One chilly damp May afternoon I was amused to find myself reading about coffee from a cool book by Tim Schenck titled Holy Grounds. For me, drinking coffee is hardly habitual. Almost to the end of my sixty-sixth year, I have infinitesimal coffee consumption compared to that of most adults. For more comic relief in my dismal kitchen on that dreary day, I pulled from the back of a bottom pantry shelf a coffee bean / spice grinder still in the box, purchased three or more years ago on an impulsive whim at the same time I purchased a coffee maker. I broke the coffee pot before its first use, thus the reason the grinder was stored away.
Fast forward to 2019. After enjoying coffee from a Keurig and realizing I could savor various flavors without wasting a drop, I purchased one. Several 2020 calendar pages were ripped away before I decided to use it. Having a morning cup is a marvelous coping tool, giving me moments to focus on ways to make my days productive. And I have discovered coffee naps. Not the contradiction it seems. In early afternoon, I wind down with another cup, then set a timer for a 20-minute power nap and wake rested and energized all at the same time!

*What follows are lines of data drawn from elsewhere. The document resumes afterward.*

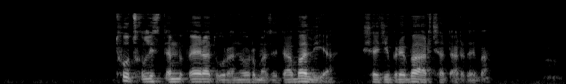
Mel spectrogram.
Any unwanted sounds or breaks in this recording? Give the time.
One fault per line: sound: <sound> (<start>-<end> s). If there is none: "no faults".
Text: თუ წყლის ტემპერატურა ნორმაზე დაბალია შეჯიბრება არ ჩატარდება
no faults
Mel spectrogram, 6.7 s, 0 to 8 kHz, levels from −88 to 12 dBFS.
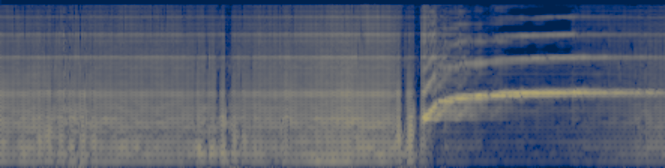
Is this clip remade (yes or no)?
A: yes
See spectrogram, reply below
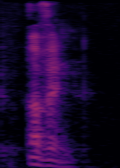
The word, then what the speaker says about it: oven: I'm trying to say it with a U, oven. – Because that's how you say it. – That's how people say it, but it's wrong.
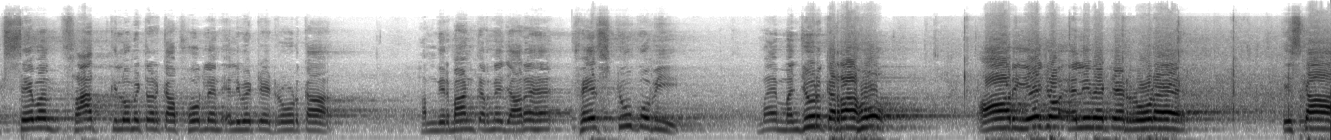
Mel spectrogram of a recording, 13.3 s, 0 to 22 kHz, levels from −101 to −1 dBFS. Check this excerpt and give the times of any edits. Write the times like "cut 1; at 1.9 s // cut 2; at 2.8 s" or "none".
cut 1; at 5.7 s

Not drinking coffee wasn’t a conscious decision. My parents never failed to offer me some when I would pop in to say hello and visit for a few minutes. “Want a cup of coffee?” was always asked and my answer was always “No, thank you” as I opened the fridge hunting for a Diet Coke or the milk to make a glass of chocolate from the Nestle Quik in the cabinet. Years later I realized it wasn’t really an offer of refreshment. They were showing acceptance of and my graduation to the camaraderie of adulthood. It didn’t dawn on me till it was too late to enjoy a cup with either of them. Perhaps in my own mind I remained their kid as long as I drank pop or chocolate milk, a welcome mini-reprieve from being all grown up, which is not always what it’s cracked up to be. They did teach me to make it, though, in their Guardian Service percolator. Those sounds and scents will be forever nostalgic.
On a birthday trip to New Orleans (the birthday that qualified me for AARP membership), I savored cafe au lait with my beignets, and long before I sampled espresso on the banks of the Seine in Paris, making and serving it in an authentic demitasse was part of French class lesson plans late in my classroom tenure. Neither ever became routine in my household, though.

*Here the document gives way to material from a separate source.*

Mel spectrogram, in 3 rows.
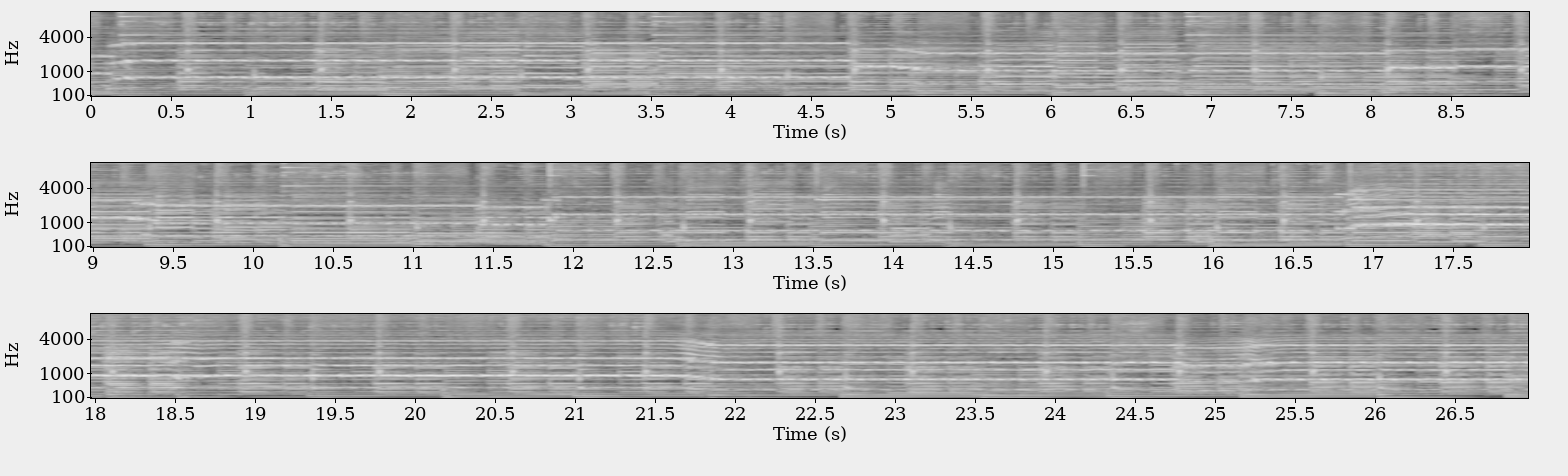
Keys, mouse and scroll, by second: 0.2 a, 1.3 ctrl+v, 2.7 middle click, 3.9 f, 4.2 middle click, 4.7-5.2 scroll up 1, 6.8 z, 7.7 click, 8.0 middle click, 9.2 right click, 9.7 right click, 10.1 Tab, 11.0 right click, 11.4-12.7 middle drag, 12.7 right click, 13.4 KP_7, 13.9-14.2 scroll up 1, 14.2-15.2 shift+middle drag, 15.2 g, 15.4-19.1 middle drag, 20.1 shift+click, 20.4 middle drag, 20.6-22.9 middle drag, 20.6-21.2 scroll down 2, 21.9-22.9 scroll up 2, 22.9-26.1 drag, 26.1 middle click.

Coffee is in my cupboard now. Keurig is getting a workout. My first bag of coffee beans is on order from Equal Exchange and the coffee bean grinder is out of its box and instructions are read. Coffee drinking has gained a priority status in my household now. Does that mean I am finally all grown up?